Data excerpts:
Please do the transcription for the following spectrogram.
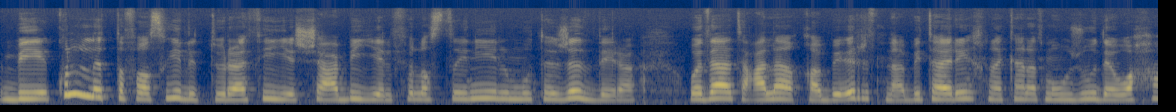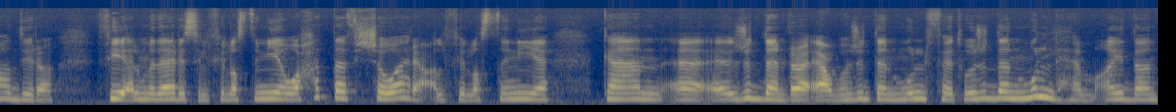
بكل التفاصيل التراثية الشعبية الفلسطينية المتجذرة وذات علاقة بإرثنا بتاريخنا كانت موجودة وحاضرة في المدارس الفلسطينية وحتى في الشوارع الفلسطينية كان جدا رائع وجدا ملفت وجدا ملهم أيضا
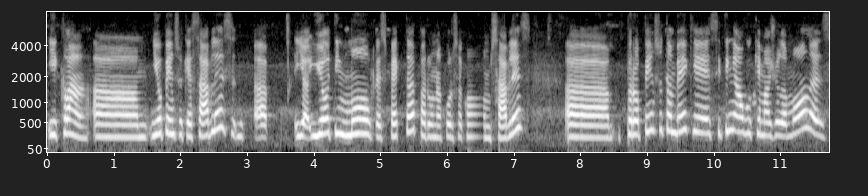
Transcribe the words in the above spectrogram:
i clar, uh, jo penso que Sables, uh, jo, jo tinc molt respecte per una cursa com Sables, uh, però penso també que si tinc algo que m'ajuda molt és,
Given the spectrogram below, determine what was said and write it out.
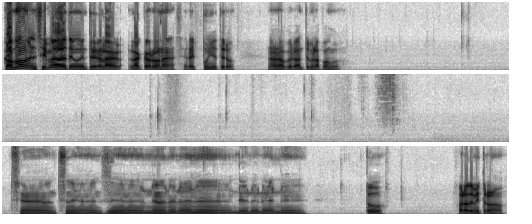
¿Cómo? ¿Encima tengo que entregar la, la corona? ¿Seráis puñetero? No, no, pero antes me la pongo. Tú, fuera de mi trono.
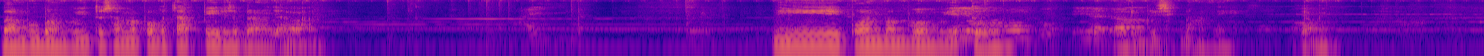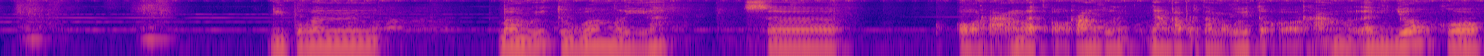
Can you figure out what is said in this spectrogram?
Bambu-bambu itu sama pohon kecapi di seberang jalan. Di pohon bambu-bambu itu aduh berisik banget nih. Di pohon bambu itu gua ngelihat seorang liat orang gue nyangka pertama gue itu orang lagi jongkok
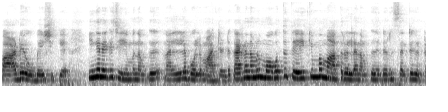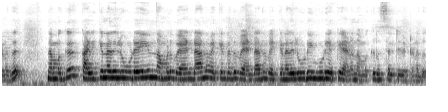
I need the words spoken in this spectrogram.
പാടെ ഉപേക്ഷിക്കുക. ഇങ്ങനെയൊക്കെ ചെയ്യുമ്പോൾ നമുക്ക് നല്ല പോലെ മാറ്റമുണ്ട്. കാരണം നമ്മൾ മുഖത്ത് തേക്കുമ്പോൾ മാത്രമല്ല നമുക്ക് ഇതിന്റെ റിസൾട്ട് കിട്ടണത്. നമുക്ക് കഴിക്കുന്നതിലൂടെയും നമ്മൾ വേണ്ടാന്ന് വെക്കേണ്ടത് വേണ്ടാന്ന് വെക്കുന്നതിലൂടെയും കൂടിയൊക്കെയാണ് നമുക്ക് റിസൾട്ട് കിട്ടണത്.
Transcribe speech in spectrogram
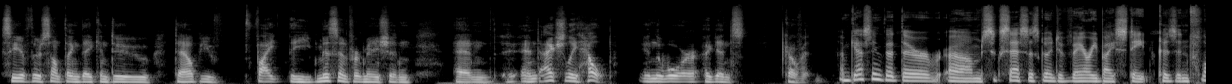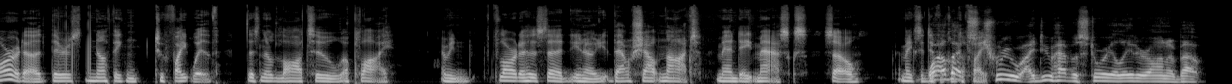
see if there's something they can do to help you fight the misinformation and and actually help in the war against COVID. I'm guessing that their um, success is going to vary by state because in Florida, there's nothing to fight with. There's no law to apply. I mean, Florida has said, you know, thou shalt not mandate masks. So it makes it While difficult that's to fight. true, I do have a story later on about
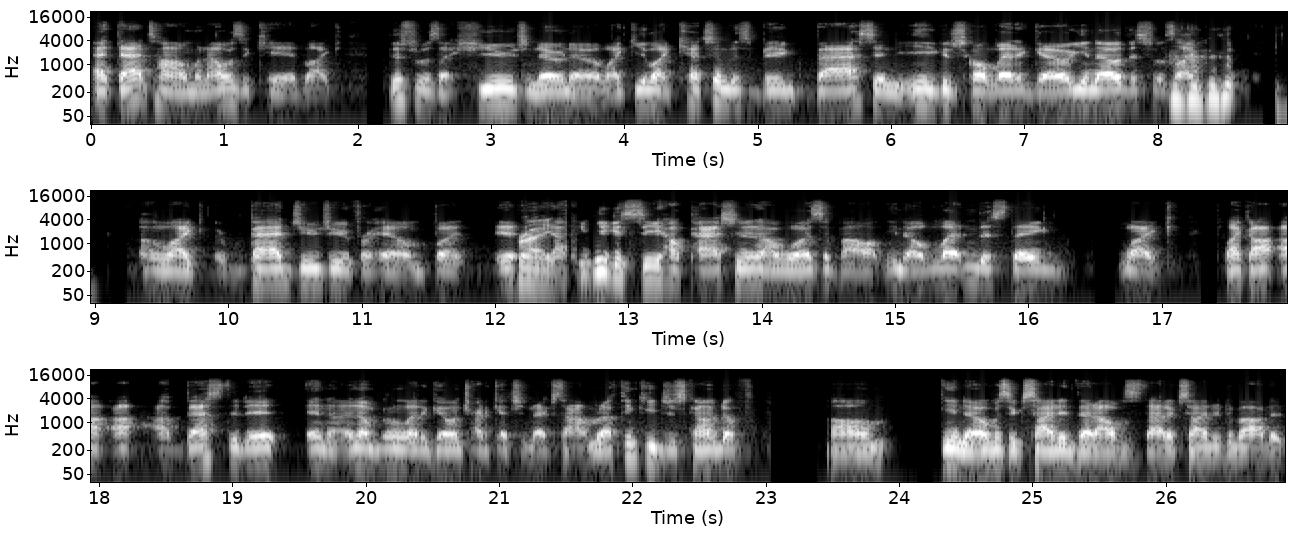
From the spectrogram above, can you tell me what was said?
at that time when I was a kid, like this was a huge no no. Like you like catching this big bass and you just gonna let it go, you know? This was like a, like bad juju for him. But it, Right. I think you could see how passionate I was about, you know, letting this thing like like I I, I- I bested it and and I'm gonna let it go and try to catch it next time. And I think he just kind of um you know was excited that I was that excited about it.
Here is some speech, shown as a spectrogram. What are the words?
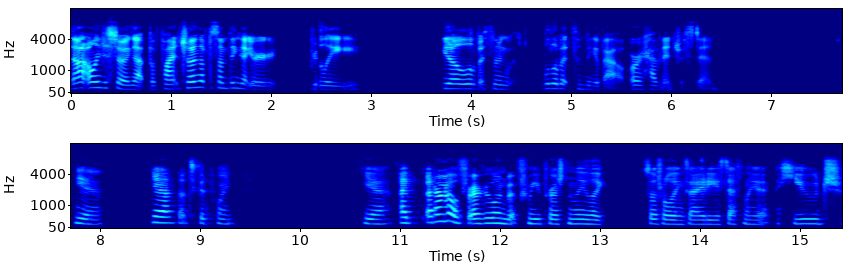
not only just showing up, but find, showing up to something that you're really, you know, a little bit something a little bit something about or have an interest in. Yeah, yeah, that's a good point. Yeah, I I don't know for everyone, but for me personally, like social anxiety is definitely a, a huge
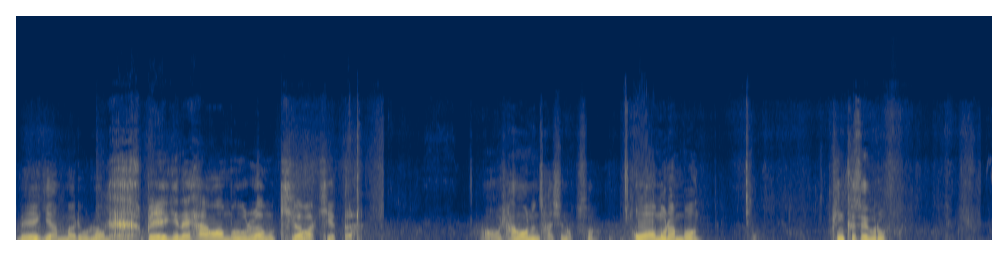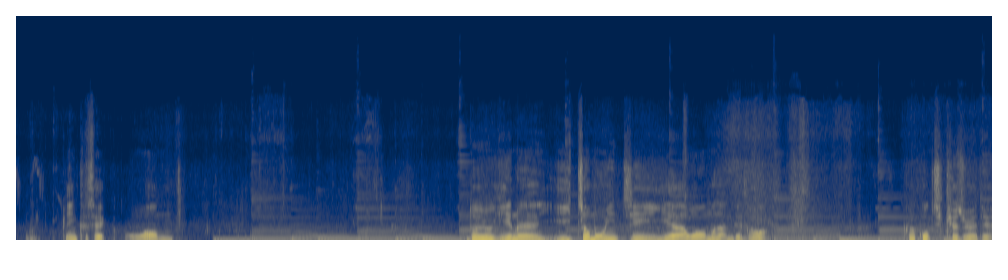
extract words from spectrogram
맥이 한 마리 올라오면, 맥이나 향어 한번 올라오면 기가 막히겠다 어, 향어는 자신 없어. 웜을 한번 핑크색으로 핑크색 웜. 또 여기는 2.5인치 이하 웜은 안 돼서 그걸 꼭 지켜줘야 돼요.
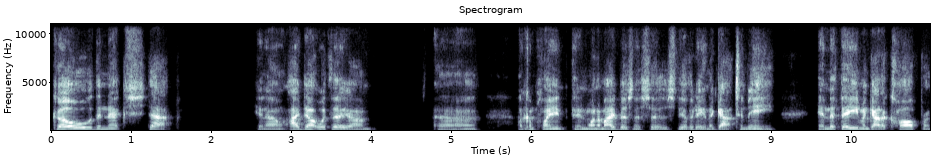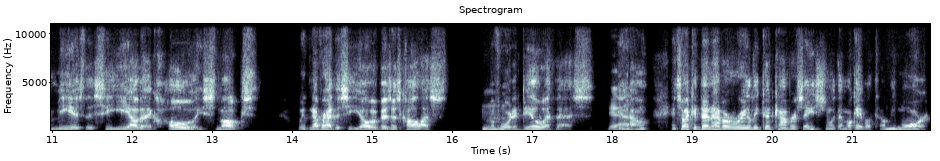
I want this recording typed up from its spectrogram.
go the next step. You know, I dealt with a um, uh, a complaint in one of my businesses the other day and it got to me and that they even got a call from me as the CEO. They're like, holy smokes, we've never had the CEO of a business call us mm. before to deal with this. Yeah. You know, and so I could then have a really good conversation with them. Okay, well, tell me more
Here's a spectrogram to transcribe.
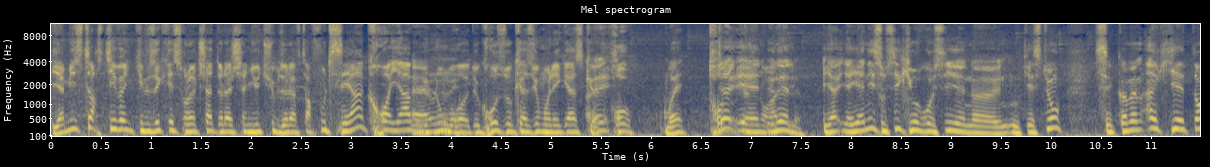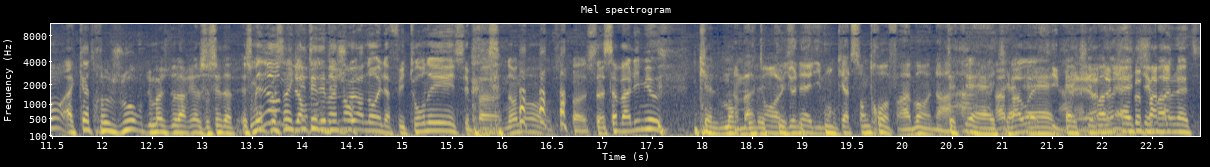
Il y a Mister Steven qui nous écrit sur le chat de la chaîne YouTube de l'Afterfoot. C'est incroyable Eh le oui, nombre de grosses occasions monégasques. Trop. Ouais. Tiens, et Lionel, il y, a- il y a Yanis aussi qui ouvre aussi une, une question. C'est quand même inquiétant à 4 jours du match de la Real Sociedad. Est-ce Mais qu'on non, peut s'inquiéter des maintenant joueurs. Non, il a fait tourner. C'est pas. Non, non, pas- ça, ça va aller mieux. Quel manque Non, mais attends, Lionel, il manque 400 trop. Enfin, bon, non. Ah bah ouais, tu ah, peux pas malhonnête.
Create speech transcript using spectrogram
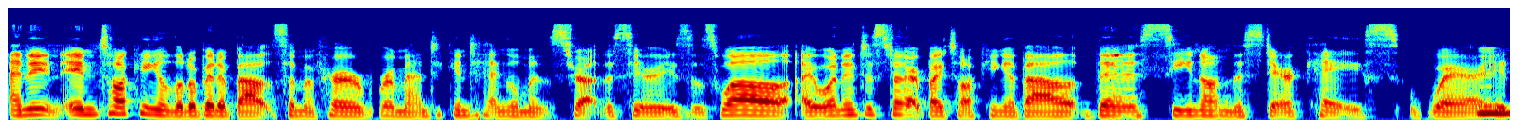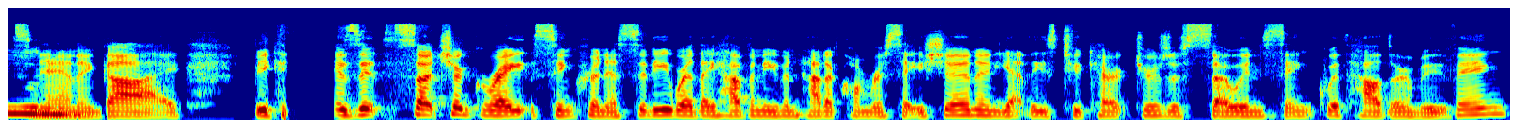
And in, in talking a little bit about some of her romantic entanglements throughout the series as well, I wanted to start by talking about the scene on the staircase where mm-hmm. it's Nan and Guy, because it's such a great synchronicity where they haven't even had a conversation, and yet these two characters are so in sync with how they're moving.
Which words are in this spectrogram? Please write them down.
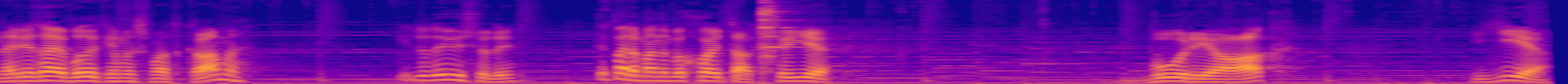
Нарізаю великими шматками і додаю сюди. Тепер в мене виходить так, що є буряк, є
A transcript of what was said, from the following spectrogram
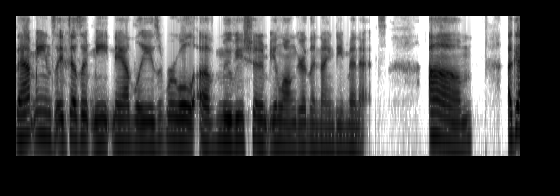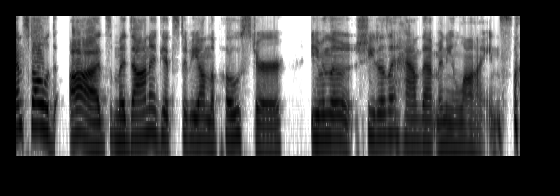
that means it doesn't meet Natalie's rule of movies shouldn't be longer than 90 minutes. Um, against all odds, Madonna gets to be on the poster, even though she doesn't have that many lines.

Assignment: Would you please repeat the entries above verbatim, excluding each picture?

Result for this task:
Please do the transcription for the following spectrogram.
بكل التفاصيل التراثية الشعبية الفلسطينية المتجذرة وذات علاقة بإرثنا بتاريخنا كانت موجودة وحاضرة في المدارس الفلسطينية وحتى في الشوارع الفلسطينية كان جدا رائع وجدا ملفت وجدا ملهم أيضا
Transcribe the words in the above spectrogram:
i clar, uh, jo penso que Sables, uh, jo, jo tinc molt respecte per una cursa com Sables, uh, però penso també que si tinc algo que m'ajuda molt és,
Given the spectrogram below, determine what was said and write it out.
¿Cómo? ¿Encima tengo que entregar la, la corona? ¿Seráis puñetero? No, no, pero antes me la pongo. Tú, fuera de mi trono.
Can you figure out what is said in this spectrogram?
Bambu-bambu itu sama pohon kecapi di seberang jalan. Di pohon bambu-bambu itu aduh berisik banget nih. Di pohon bambu itu gua ngelihat seorang liat orang gue nyangka pertama gue itu orang lagi jongkok
I need the words spoken in this spectrogram.
പാടെ ഉപേക്ഷിക്കുക. ഇങ്ങനെയൊക്കെ ചെയ്യുമ്പോൾ നമുക്ക് നല്ല പോലെ മാറ്റമുണ്ട്. കാരണം നമ്മൾ മുഖത്ത് തേക്കുമ്പോൾ മാത്രമല്ല നമുക്ക് ഇതിന്റെ റിസൾട്ട് കിട്ടണത്. നമുക്ക് കഴിക്കുന്നതിലൂടെയും നമ്മൾ വേണ്ടാന്ന് വെക്കേണ്ടത് വേണ്ടാന്ന് വെക്കുന്നതിലൂടെയും കൂടിയൊക്കെയാണ് നമുക്ക് റിസൾട്ട് കിട്ടണത്.
Transcribe speech in spectrogram
see if there's something they can do to help you fight the misinformation and and actually help in the war against COVID. I'm guessing that their um, success is going to vary by state because in Florida, there's nothing to fight with. There's no law to apply. I mean, Florida has said, you know, thou shalt not mandate masks. So it makes it While difficult that's to fight. true, I do have a story later on about
From the spectrogram above, can you tell me what was said?
at that time when I was a kid, like this was a huge no no. Like you like catching this big bass and you just gonna let it go, you know? This was like a, like bad juju for him. But it, Right. I think you could see how passionate I was about, you know, letting this thing like like I I, I- I bested it and and I'm gonna let it go and try to catch it next time. And I think he just kind of um you know was excited that I was that excited about it.
Here is some speech, shown as a spectrogram. What are the words?
not only just showing up, but find, showing up to something that you're really, you know, a little bit something a little bit something about or have an interest in. Yeah, yeah, that's a good point. Yeah, I I don't know for everyone, but for me personally, like social anxiety is definitely a, a huge
extract words from spectrogram
맥이 한 마리 올라오면, 맥이나 향어 한번 올라오면 기가 막히겠다 어, 향어는 자신 없어. 웜을 한번 핑크색으로 핑크색 웜. 또 여기는 2.5인치 이하 웜은 안 돼서 그걸 꼭 지켜줘야 돼요.
I want this recording typed up from its spectrogram.
go the next step. You know, I dealt with a um, uh, a complaint in one of my businesses the other day and it got to me and that they even got a call from me as the CEO. They're like, holy smokes, we've never had the CEO of a business call us mm. before to deal with this. Yeah. You know, and so I could then have a really good conversation with them. Okay, well, tell me more
Here's a spectrogram to transcribe.
Il y a Mister Steven qui nous écrit sur le chat de la chaîne YouTube de l'Afterfoot. C'est incroyable Eh le oui, nombre de grosses occasions monégasques. Trop. Ouais. Tiens, et Lionel, il y, a- il y a Yanis aussi qui ouvre aussi une, une question. C'est quand même inquiétant à 4 jours du match de la Real Sociedad. Est-ce Mais qu'on non, peut s'inquiéter des maintenant joueurs. Non, il a fait tourner. C'est pas. Non, non, pas- ça, ça va aller mieux. Quel manque Non, mais attends, Lionel, il manque 400 trop. Enfin, bon, non. Ah bah ouais, tu ah, peux pas malhonnête.
Create speech transcript using spectrogram
And in, in talking a little bit about some of her romantic entanglements throughout the series as well, I wanted to start by talking about the scene on the staircase where mm-hmm. it's Nan and Guy, because it's such a great synchronicity where they haven't even had a conversation, and yet these two characters are so in sync with how they're moving.
Which words are in this spectrogram? Please write them down.
Нарізаю великими шматками і додаю сюди. Тепер в мене виходить так, що є буряк, є
A transcript of what was said, from the following spectrogram
that means it doesn't meet Natalie's rule of movies shouldn't be longer than 90 minutes. Um, against all odds, Madonna gets to be on the poster, even though she doesn't have that many lines.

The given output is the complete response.